JUNEAU — Some high school students traveled nearly 900 miles to lobby state lawmakers on Monday to do away with Alaska’s school exit exam, saying the test is so simple, it’s laughable.
The exit exam was just one part of Gov. Sean Parnell’s omnibus education bill that drew students, superintendents and education department officials to the Capitol for testimony. The wide-ranging bill also would allow schools denied charter status to appeal to the state and increase the student funding formula, known as the base student allocation.
Dillingham High School senior Brandie Bocatch told the Senate Education Committee that the state’s exit exam has become irrelevant.
“It’s on an eighth-grade level,” Bocatch said.
Such an exit test was first given to seniors in 1998, but only about 50 percent showed a proficiency in core areas, Mike Hanley, Alaska education and early childhood development commissioner, has said.
The test has been revised over the years, and students as young as those in the eighth grade now take essentially the same test as the one given to high school seniors.
But Bocatch said some young students in Dillingham believe that by passing the test, their education is over.
“We’ve heard the same thing on taking an exit exam in the eighth grade, that students tend to drop out afterwards,” said Sen. Gary Stevens, R-Kodiak, the committee chairman.
Passing the exit exam is required to receive a diploma. Parnell’s education bill would require a college base-assessment exam be given in place of the exit exam.
But Kake City School District Superintendent Kevin Shipley had concerns about dropping the exit exam.
“How does it affect our accountability to the state?” Shipley said. “That needs to be addressed in this bill.”
The state currently pays a vendor, Data Recognition Corp. of Maple Grove, Minn., $2.7 million annually to administer the exams in Alaska.
Even if the state does away with the test, Hanley testified that his department would like to allow former students to return to take the current exit exam to receive their diploma for the next three years.
He said 300 former students returned last year to take the exit exam, and half of them passed. That extension would cost $1.3 million.
Also under the broad bill, schools that were denied a charter designation by local school districts would be able to appeal to the state education department.

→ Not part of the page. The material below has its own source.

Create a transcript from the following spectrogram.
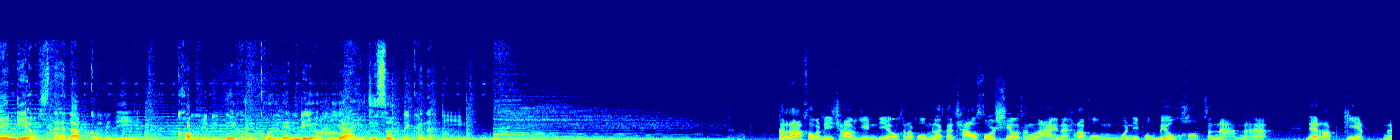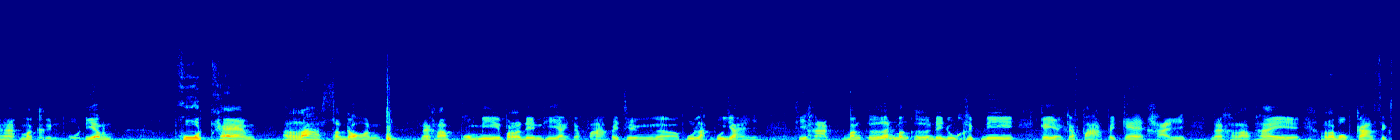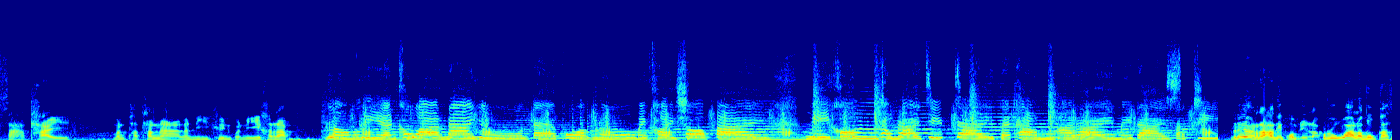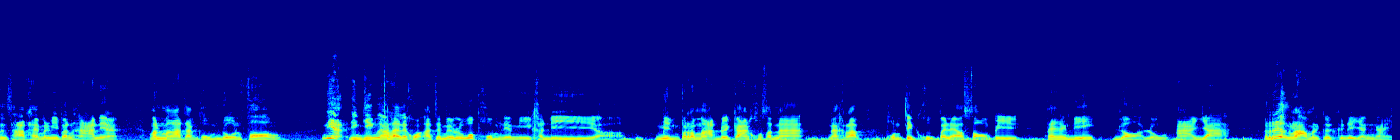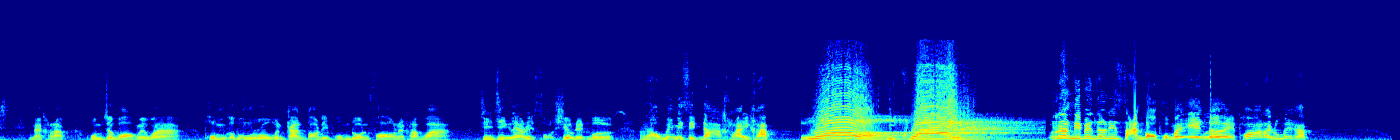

Stevens, the committee chairman, expressed concerns with that provision, wondering what the state could do when local districts rejected the schools. He said that would have to be addressed.
Hanley noted that a charter school permit has never been denied, and that drew a sharp response from Sen. Berta Gardner, D-Anchorage.
“Then what problem is this fixing since no charter schools have been denied a permit?” Gardner asked.
Hanley said the bill brings integrity to local decision making on charter schools.
In addition, the bill would raise the base student allocation, or per-pupil funding formula, by $85 the next fiscal year, from $5,680 to $5,765, and then by $58 each of the next two years, bringing it to $5,881.
The committee didn’t make any decisions on the bill and will schedule further testimony.